Customer Reviews

Average Review:

Write a Review

and post it to your social network

     

Most Helpful Customer Reviews

See all customer reviews >

1001 Questions to Ask before You Get Married 4.6 out of 5 based on 0 ratings. 7 reviews.
Guest More than 1 year ago
I bought this book as soon as I found out my boyfriend was going to propose to kind of make sure that we really were meant for one another. It has so many thought provoking questions that neither of us thought to ask the other. We've gotten half way through and we've found that we've grown more as a couple and become even more confident with our engagment. I reccomend this to everyone who is planning on getting married.
Guest More than 1 year ago
Excellent book to read to get to know each other better, before 'the big day', as the couple begin their new life together, very practical and easy to read.
Guest More than 1 year ago
Very well constructed. Practial in all stages of your relationship.
OneHotTamale25 More than 1 year ago
My fiance and I are pacing ourselves through this book of questions that run the gamut of superficial to daunting. We find the book to be useful as a supplement to our premarital counseling. I would recommend the book to anyone who is interested in having a more in-depth picture of the mind of a partner.

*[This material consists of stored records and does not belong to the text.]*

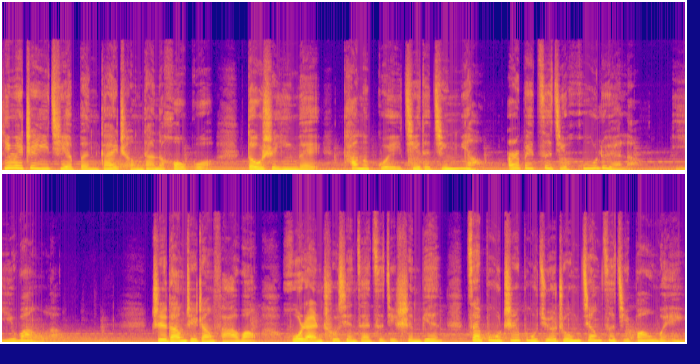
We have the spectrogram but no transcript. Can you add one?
因为这一切本该承担的后果，都是因为他们诡计的精妙而被自己忽略了、遗忘了。只当这张法网忽然出现在自己身边，在不知不觉中将自己包围，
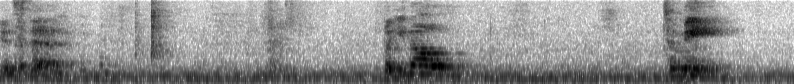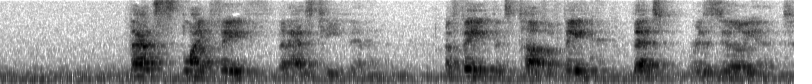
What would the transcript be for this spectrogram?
instead. But you know, to me, that's like faith that has teeth in it. A faith that's tough, a faith that's resilient,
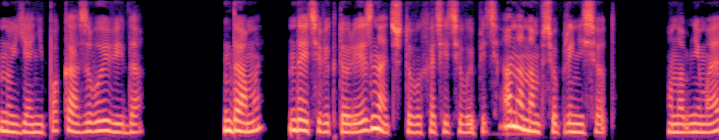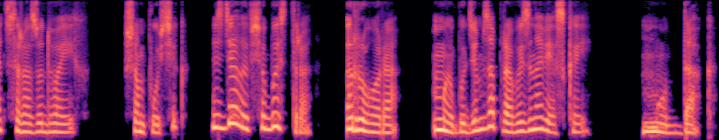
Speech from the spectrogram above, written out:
но я не показываю вида. «Дамы, дайте Виктории знать, что вы хотите выпить. Она нам все принесет. Он обнимает сразу двоих. «Шампусик? Сделай все быстро. Рора, мы будем за правой занавеской». Мудак.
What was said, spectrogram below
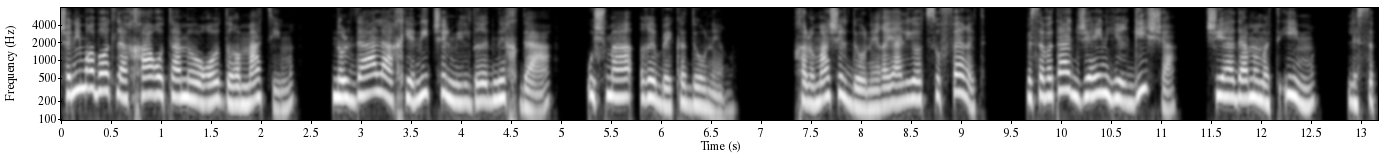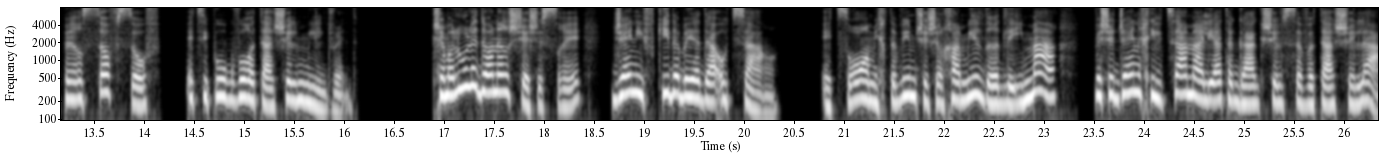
שנים רבות לאחר אותם מאורעות דרמטיים, נולדה לאחיינית של מילדרד נכדה, ושמה רבקה דונר. חלומה של דונר היה להיות סופרת, וסבתה ג'יין הרגישה שהיא האדם המתאים לספר סוף סוף את סיפור גבורתה של מילדרד. כשמלאו לדונר 16, ג'יין הפקידה בידה אוצר, את צרור המכתבים ששלחה מילדרד לאמה, ושג'יין חילצה מעליית הגג של סבתה שלה,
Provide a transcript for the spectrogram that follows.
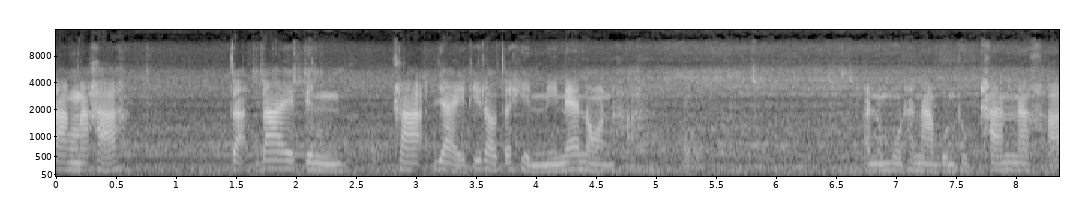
ตังค์นะคะ จะได้เป็นพระใหญ่ที่เราจะเห็นนี้แน่นอนค่ะ อนุโมทนาบุญทุกท่านนะคะ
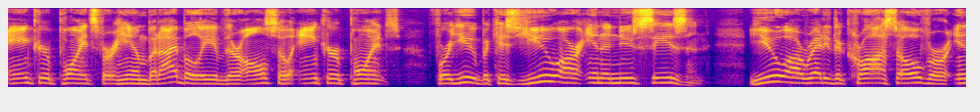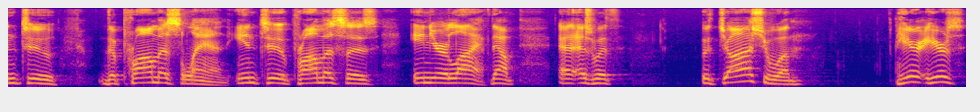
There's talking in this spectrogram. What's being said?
anchor points for him, but I believe they're also anchor points for you because you are in a new season. You are ready to cross over into the promised land, into promises in your life. Now, as with with Joshua, here here's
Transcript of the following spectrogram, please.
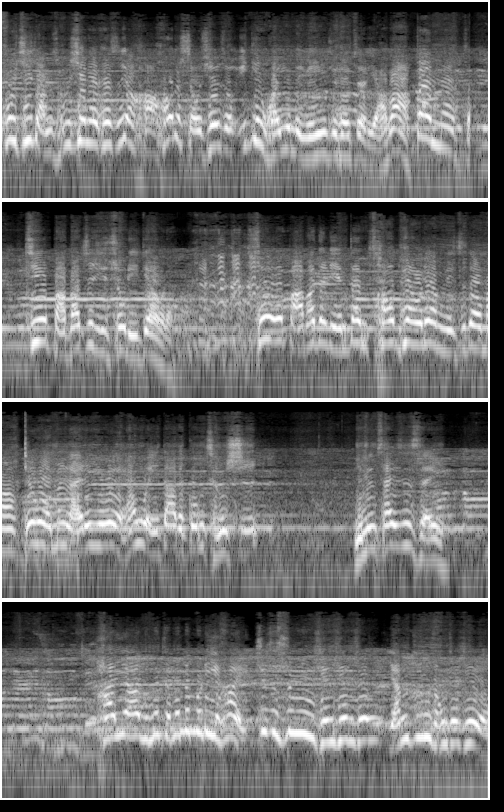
夫妻档从现在开始要好好的手牵手，一定怀孕的原因就在这里，好不好？蛋呢，只有爸爸自己处理掉了。所以我爸爸的脸蛋超漂亮，你知道吗？结果我们来了一位很伟大的工程师，你们猜是谁？哎呀，你们怎么那么厉害？就是孙运璇先生、杨金虫这些人，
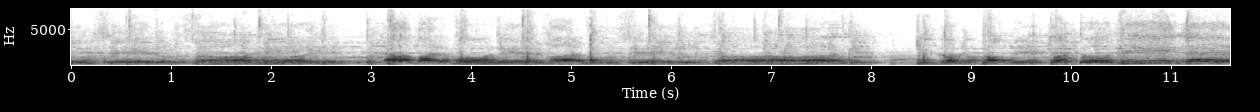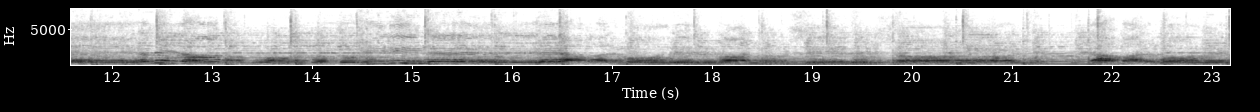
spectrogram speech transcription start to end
মানুষের সামনে আমার মনের মানুষের সামনে মিলন হবে কত দিনে মিলন। হবে কত দিনে আমার মনের মানুষের সামনে আমার মনের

We all like to believe we know all we want/need about our partners, but I suspect few of us explore the realms presented with as much intensity as this book does.
Anonymous More than 1 year ago
Anonymous More than 1 year ago
Anonymous More than 1 year ago